* _Extracted data_
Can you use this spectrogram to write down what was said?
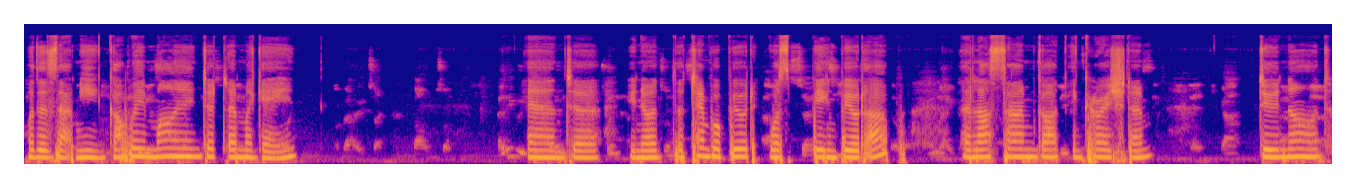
What does that mean? God reminded them again. And uh, you know, the temple build was being built up. The last time God encouraged them, do not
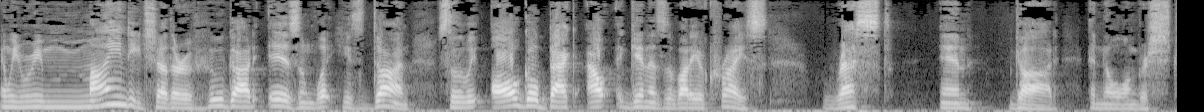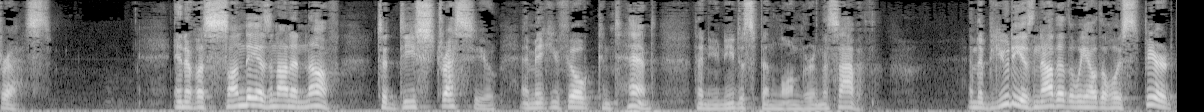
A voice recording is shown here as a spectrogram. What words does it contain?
and we remind each other of who God is and what He's done so that we all go back out again as the body of Christ. Rest in God and no longer stress. And if a Sunday is not enough to de stress you and make you feel content, then you need to spend longer in the Sabbath. And the beauty is now that we have the Holy Spirit,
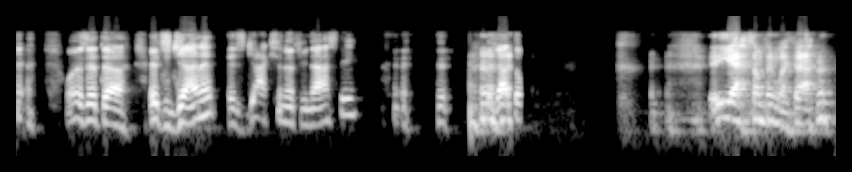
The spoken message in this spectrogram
what is it? Uh, it's Janet. It's Jackson if you're nasty. is that the? yeah, something like that.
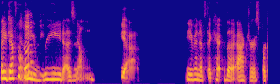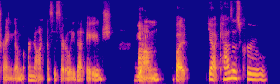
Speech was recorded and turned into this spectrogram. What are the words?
They definitely read as young. Yeah. Even if the the actors portraying them are not necessarily that age. Yeah. Um but yeah kaz's crew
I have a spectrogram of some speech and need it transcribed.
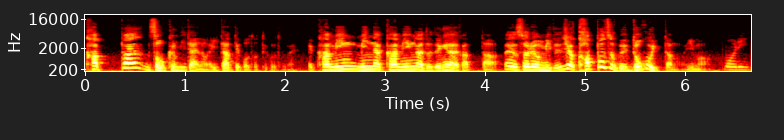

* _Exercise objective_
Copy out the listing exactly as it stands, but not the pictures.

* _Solution to the problem_
Can you use this spectrogram to write down what was said?
What does that mean? God reminded them again. And uh, you know, the temple build was being built up. The last time God encouraged them, do not
A voice recording is shown here as a spectrogram. What words does it contain?
and we remind each other of who God is and what He's done so that we all go back out again as the body of Christ. Rest in God and no longer stress. And if a Sunday is not enough to de stress you and make you feel content, then you need to spend longer in the Sabbath. And the beauty is now that we have the Holy Spirit,
The spoken message in this spectrogram
what is it? Uh, it's Janet. It's Jackson if you're nasty. is that the? yeah, something like that.
Speech was recorded and turned into this spectrogram. What are the words?
They definitely read as young. Yeah. Even if the the actors portraying them are not necessarily that age. Yeah. Um but yeah kaz's crew
I have a spectrogram of some speech and need it transcribed.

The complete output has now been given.